  • Dr. Arnon Groiss is an expert in Middle Eastern affairs holding a Ph.D. degree in this field from Princeton University’s Dept. of Near Eastern Studies, as well as an MPA degree from Harvard University. He is a retired journalist who worked 42 years in the Voice of Israel Arabic radio station, where he acquired additional experience in the field of Middle Eastern affairs. Since 2000, he has studied the attitude to the “other” and to peace in various Middle Eastern curricula and authored many reports dealing with this subject, having examined over a thousand schoolbooks and teachers’ guides. During the last five years Dr. Groiss has focused on the schoolbooks issued by the Palestinian Authority.
  • Dr. Groiss has presented his findings to policy makers at the United Nations, the United States Congress, the European Parliament, the British House of Commons, the French Assemblée nationale, the Canadian and Swedish Parliaments and the Israeli Knesset, as well as to people of the press and at various research institutes.
The Study Construction
  • The study includes three chapters:
    • Chapter One: De-legitimization of Israel’s existence in the Palestinian schoolbooks.
    • Chapter Two: Demonization of the State of Israel and the Jews in the Palestinian schoolbooks.
    • Chapter Three: Education for a violent struggle for the liberation of the Land of Israel (Palestine) in the Palestinian schoolbooks.
  • The two appendices:
    • Appendix A: List of sources quoted in the study.
    • Appendix B: UNESCO principles regarding education for peace and tolerance.

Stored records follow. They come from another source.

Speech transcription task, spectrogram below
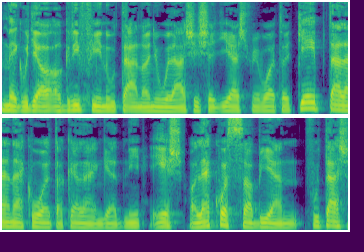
még ugye a Griffin utána nyúlás is egy ilyesmi volt, hogy képtelenek voltak elengedni, és a leghosszabb ilyen futás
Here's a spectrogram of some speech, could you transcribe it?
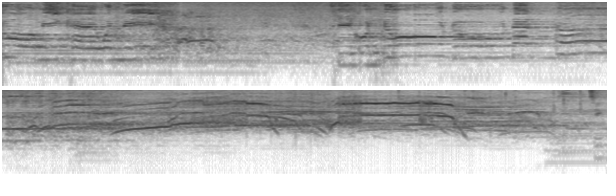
ก็มีแค่วันนี้ ที่คนดู ดูนั่นนะจึง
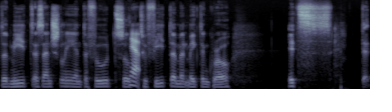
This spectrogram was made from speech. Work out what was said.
the meat essentially and the food so Yeah. to feed them and make them grow it's the,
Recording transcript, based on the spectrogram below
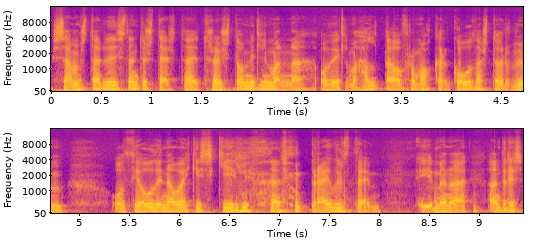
samstarfið stendur stert, það er traust á milli manna og við ætlum að halda áfram okkar góða störfum og þjóðin á ekki skilið að við bregðumst þeim. Ég menna, Andrés,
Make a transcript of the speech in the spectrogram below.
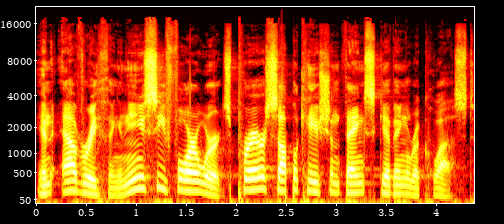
In everything. And then you see four words prayer, supplication, thanksgiving, request.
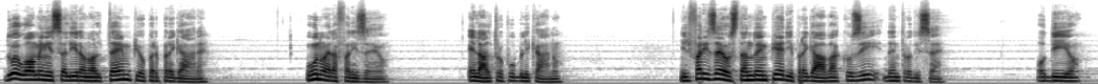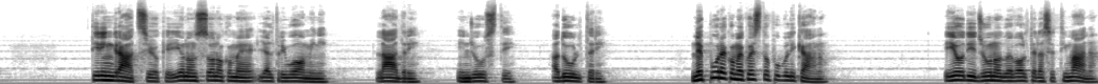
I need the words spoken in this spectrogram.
Due uomini salirono al Tempio per pregare uno era fariseo e l'altro pubblicano. Il fariseo, stando in piedi, pregava così dentro di sé. O Dio, ti ringrazio che io non sono come gli altri uomini, ladri, ingiusti, adulteri, neppure come questo pubblicano. Io digiuno due volte la settimana,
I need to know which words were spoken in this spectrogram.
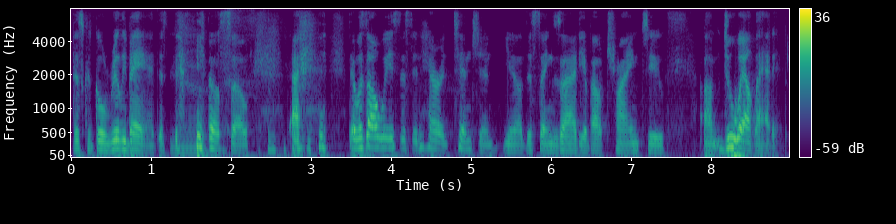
this could go really bad. This, Yeah. you know, so I, there was always this inherent tension. You know, this anxiety about trying to um, do well at it.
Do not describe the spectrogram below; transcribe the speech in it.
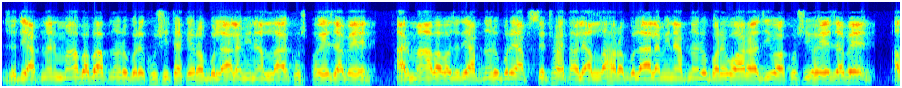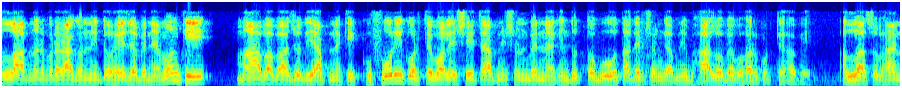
যদি আপনার মা বাবা আপনার উপরে খুশি থাকে, রব্বুল আলমিন আল্লাহ খুশি হয়ে যাবেন। আর মা বাবা যদি আপনার উপরে আপসেট হয়, তাহলে আল্লাহ রব্বুল্লাহ আলমিন আপনার উপরে ওয়ারাজি ওয়া খুশি হয়ে যাবেন। আল্লাহ আপনার উপরে রাগান্বিত হয়ে যাবেন। এমনকি মা বাবা যদি আপনাকে কুফরি করতে বলে, সেটা আপনি শুনবেন না, কিন্তু তবুও তাদের সঙ্গে আপনি ভালো ব্যবহার করতে হবে। আল্লাহ সুবহান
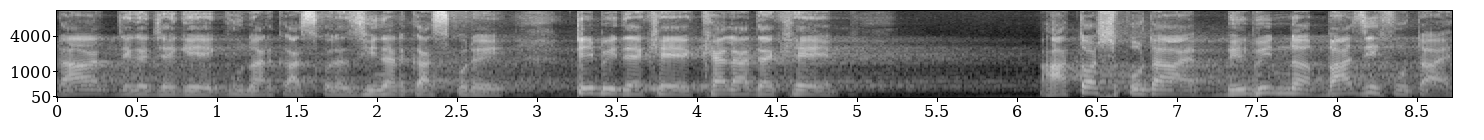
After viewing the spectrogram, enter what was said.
রাত জেগে জেগে গুনার কাজ করে, জিনার কাজ করে, টিভি দেখে, খেলা দেখে আতস ফুটায়, বিভিন্ন বাজি ফুটায়,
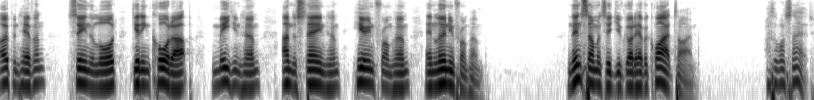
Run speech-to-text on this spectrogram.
open heaven, seeing the Lord, getting caught up, meeting Him, understanding Him, hearing from Him, and learning from Him. And then someone said, You've got to have a quiet time. I thought, What's that?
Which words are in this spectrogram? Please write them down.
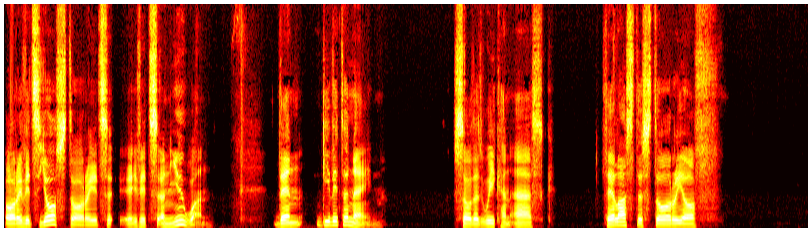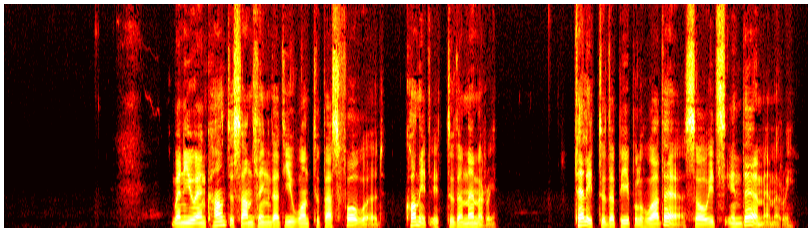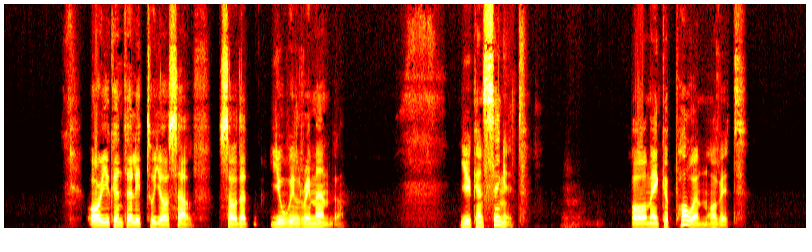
Or if it's your story, it's, if it's a new one, then give it a name so that we can ask Tell us the story of when you encounter something that you want to pass forward, commit it to the memory. Tell it to the people who are there, so it's in their memory. Or you can tell it to yourself, so that you will remember. You can sing it, or make a poem of it,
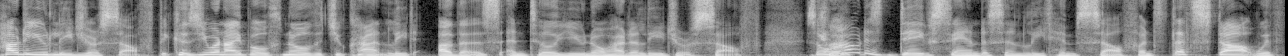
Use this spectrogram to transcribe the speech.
how do you lead yourself? Because you and I both know that you can't lead others until you know how to lead yourself. So, how does Dave Sanderson lead himself? And let's start with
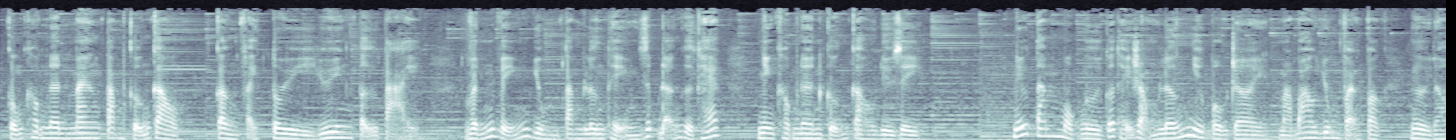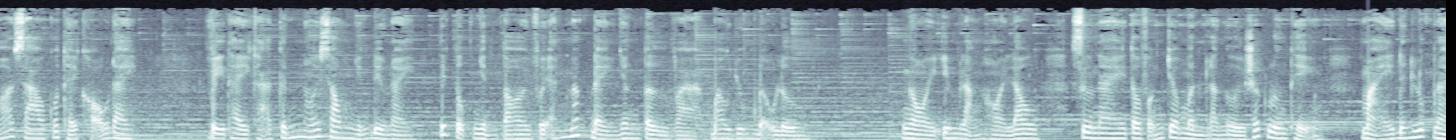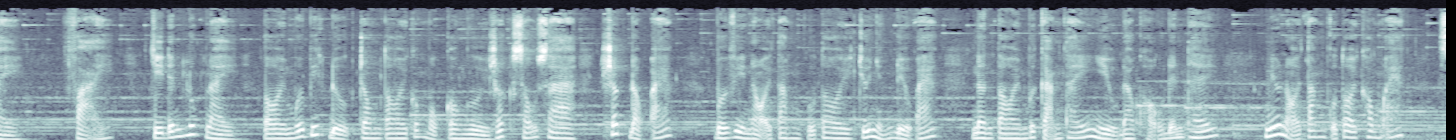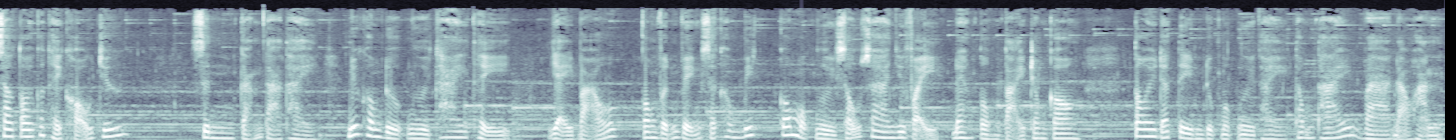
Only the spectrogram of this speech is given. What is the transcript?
cũng không nên mang tâm cưỡng cầu, cần phải tùy duyên tự tại. Vĩnh viễn dùng tâm lương thiện giúp đỡ người khác, nhưng không nên cưỡng cầu điều gì. Nếu tâm một người có thể rộng lớn như bầu trời mà bao dung vạn vật, người đó sao có thể khổ đây? Vị thầy khả kính nói xong những điều này tiếp tục nhìn tôi với ánh mắt đầy nhân từ và bao dung độ lượng. Ngồi im lặng hồi lâu, xưa nay tôi vẫn cho mình là người rất lương thiện. Mãi đến lúc này, phải, chỉ đến lúc này tôi mới biết được trong tôi có một con người rất xấu xa, rất độc ác. Bởi vì nội tâm của tôi chứa những điều ác, nên tôi mới cảm thấy nhiều đau khổ đến thế. Nếu nội tâm của tôi không ác, sao tôi có thể khổ chứ? Xin cảm tạ thầy, nếu không được người khai thị dạy bảo, con vĩnh viễn sẽ không biết có một người xấu xa như vậy đang tồn tại trong con. Tôi đã tìm được một người thầy thông thái và đạo hạnh.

[1] See, for example, the document by the Information Center dated February 17, 2020: "Abu Mazen's speech at the UN Security Council: Rhetoric vis-à-vis Reality". 

Full document in PDF format

Back to "Tel Aviv University"Send Response
Top Page
    Developed by Sitebank & Powered by Blueweb Internet Services
    Visitors: 255702155Send to FriendAdd To FavoritesMake It HomepagePrint version
    blueweb